Posted by editor
on February 20, 2008 at 7:14 AM PST
The closures debate and the bigger picture... also:
Java Today: FCM co-author evaluates BGGA closures, seeking Java's benevolent dictator, and developing Mozilla addons with NetBeans
Weblogs: Flamingo 3.0 release, mapping DNS previx to a webapp subdirectory, and getting started with Rails 2.0 scaffold
Forum posts: How to interrupt Java threads, building CLDC with hardware floating-point support, and closing tabs in Mac L&F
The closures debate and the bigger picture
Your editor is back in Atlanta, after a four-day trip to Grand Rapids, MI (and yes, it was cold and snowy... that's what winter's supposed to be like), and catching up on things here after being online only enough to get the front pages up Monday and Tuesday.
Looking at what's been going on, the thing that stands out is the current java.net poll . Not just the results, but the participation, and the side effects. I always knew that sooner or later we'd want to get a sense of how the various closure proposals were doing, and that it would be a poll that got a lot of votes. After being up for just five days, 1300 people have voted, making it far and away the most active poll we've run in a while.
Perhaps more important is that along with discussing the major proposals and their merits, a few people are asking the meta-questions where are we going with all of this, and whose choice is it to make anyways?
We feature two prominent blogs on this topic on the front page today, starting with Stephen Colebourne, co-author of the "First Class Methods" (FCM) closure proposal, who has posted a blog Evaluating BGGA closures . He notes his obvious bias and starts off asking a pair of bigger questions. "The closures debate is really a touchstone for two other, much broader, debates. The first "what is the vision for Java". There has been no single guiding vision for Java through its life, unlike other languages." He contrasts this with the effective "ownership" of other languages by individuals, like C# (Anders Hejlsberg), Perl (Larry Wall), Python (Guido van Rossum), C++ (Bjarne Stroustrup), and Ruby (Yukihiro Matsumoto).

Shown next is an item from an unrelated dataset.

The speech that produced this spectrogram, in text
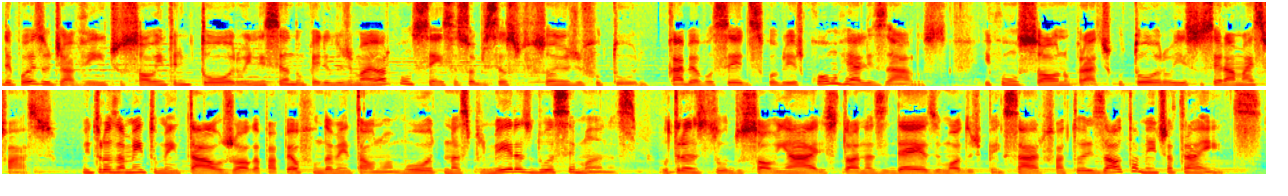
Depois do dia 20, o Sol entra em touro, iniciando um período de maior consciência sobre seus sonhos de futuro. Cabe a você descobrir como realizá-los, e com o Sol no prático touro, isso será mais fácil. O entrosamento mental joga papel fundamental no amor nas primeiras duas semanas. O trânsito do Sol em Ares torna as ideias e o modo de pensar fatores altamente atraentes.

The impact of this lack of guiding vision is a sense that Java could be changed in any way. We really need some rules and a guiding Java architect.
The second touchstone debate is "can any language changes now be successfully implemented in Java". This is generally a reference to generics, where erasure and wildcards have often produced havoc. In the votes at Javapolis , 'improving generics' got the highest vote by far.
The result of implementing generics with erasure and wildcards has been a loss of confidence in Java language change. Many now oppose any and all change, however simple and isolated. This is unfortunate, and we must ensure that the next batch of language changes work without issues.
Despite this broader debates that surround closures, we must focus on the merits of the individual proposals.
Stephen links to a similarly-concerned blog by Ted Neward, who wonders Who herds the cats?
Unfortunately, the two most recognized "benevolent dictators" of the Java language, Neal Gafter and Joshua Bloch, are on opposing sides of the aisle on this. Each has put forth a competing proposal for how the Java language should evolve. Each has his good reasons for how he wants to implement closures in Java. Each has his impressive list of names supporting him. It's Clinton and Obama, Java Edition. The fact is, though, that when these two disagreed on how to move forward, lots of Java developers found themselves in the uncomfortable position faced by the children when the parents fight: do you take sides? Do you try to make peace between them? Or do you just go hide your head under a pillow until the yelling stops?
This is the real danger facing Java right now: there is no one with enough moral capital and credibility in the Java space to make this call. We can take polls and votes and strawman proposals until the cows come home, but language design by committee has generally not worked well in the past. If someone without that authority ends up making the decision, it will alienate half the Java community regardless of which way the decision goes. The split is too even to expect one to come out as the obvious front-runner. And expecting a JSR committee process to somehow resolve the differences between these four proposals into a single direction forward is asking a lot.
So what do you think? Does Java need a "benevolent dictator"? Has design-by-committee led to a fear of change? Will we have neither closures in Java 7, nor something as seemingly simple as switch-on-String? And if Java does need someone to make the call, who is it, and do they have the clout to make a decision stick?
Also in Java Today , a NetBeans wiki page offers a complete, step-by-step introduction to creating Mozilla application addons with NetBeans. "You can easily setup NetBeans to create Firefox Addons for the following: Mozilla Firefox, Mozilla Thunderbird, Mozilla Suite 1.x, Netscape, SeaMonkey, Flock, Sunbird , and Nvu. This can be achieved using the foxbeans module for NetBeans available at the NetBeans Plugin Portal website."
In today's Weblogs , Kirill